“There are some things in their previous life and context we can’t do anything about, but there are many things we can change. Our job is to bring change in their life.”
school classroom kids education

This is a shared job, Mr Poole argues, between the kids themselves, the school management, and parents. “Parents need to be supportive, facilitative, encouraging. We invite them in. At SAMS we just had a New Parents Evening, and all but one of the new children were represented. We ring them up and say you’re expected to be there.” Uniform and stationery are free, the timetable is simple, and classroom discipline a priority.

Mr Poole is quick to say that many of these good things belong to lots of schools, but he clearly believes in his model, and his staff—welcoming ERO, commissioning his own evaluation, and calling for bracing honesty about the things that don’t work. The freedom of the Kura Hourua model allows kids who—for whatever reason—aren’t getting the quality of education they deserve, especially the “priority learners” at the tail, to come and give a new model of schooling a go:

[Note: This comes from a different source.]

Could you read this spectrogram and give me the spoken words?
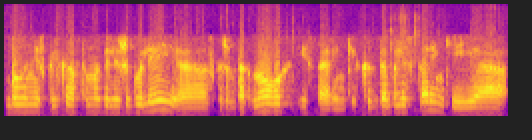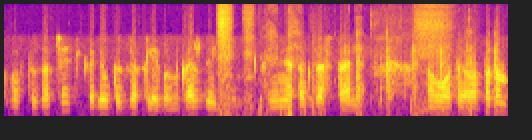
Было несколько автомобилей «Жигулей», э, скажем так, новых и стареньких. Когда были старенькие, я в автозапчасти ходил как за хлебом каждый день. Они меня так достали. Вот. э, Потом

“New Zealand is fourth in the prosperity index in the world. New Zealand is second in per capita wealth. There’s no excuse that the NZ European children are first in [the education ranking] PISA (Programme for International Student Assessment), and Māori children are 35th. There is no excuse. We should be radically upset about that, on a daily and weekly basis, and any opportunity to bring about change should be grabbed with both hands. … We’re a world class education system, but we’re not for Māori and Pacific children. We should be upset about it, it’s a big deal.”

Mr Poole argues that every school should be open to recognising its failures, accountable to its stake-holders, and most of all, focused on the kids. He hopes SAMS might be a very small part of a much bigger change, away from horrific statistics, and towards real hope. Josiah agrees. When asked why he thinks Pacific and Māori people are underemployed, he answers, simply. “A lot of older guys I know never experienced the education I am in, so they can’t get a job. No one will give them a break.” The long term future of Partnership Schools is still under debate. Critics argue that the schools are overfunded (the Ministry says not),3 unnecessary, unwelcome, unaccountable, and a thousand other things. Evaluation and transparency will be key in putting these concerns to rest. Yet and still, we risk the future of our country when we fail to train, and to inspire our youth. Without them, there is no tomorrow. And without innovators who take the best advice and the best people, and dare to say “forward” in the face of all the odds, we have no future either. The future of our country, and our children, depend on the choices we make—and the courage we have to make them. It’s that vital sense of courage, and that vital investment, we must begin to make now.


  1. Enquiry into Making the Education System Work for Every Child, Report of the Education and Science Committee, February 2008, 7-11. Available at (Accessed 5 November 2015).
  2. See Bishop, R., et al., Te Kotahitanga: Addressing educational disparities facing Māori students in New Zealand, Teaching and Teacher Education (2009), doi:10.1016/j.tate.2009.01.009, 1-9.
  3. State and Partnership Schools Funding: The Facts. Available (Accessed 5 November 2015)
John Fox

Dr John Fox

Dr. John Fox is a former academic, a Trustee of Elevate, the Christian Disability Trust, and an Anglican deacon in the Diocese of Christchurch. When not complaining about the “Things Wrong With the World,” he can sometimes be found trying to fix them.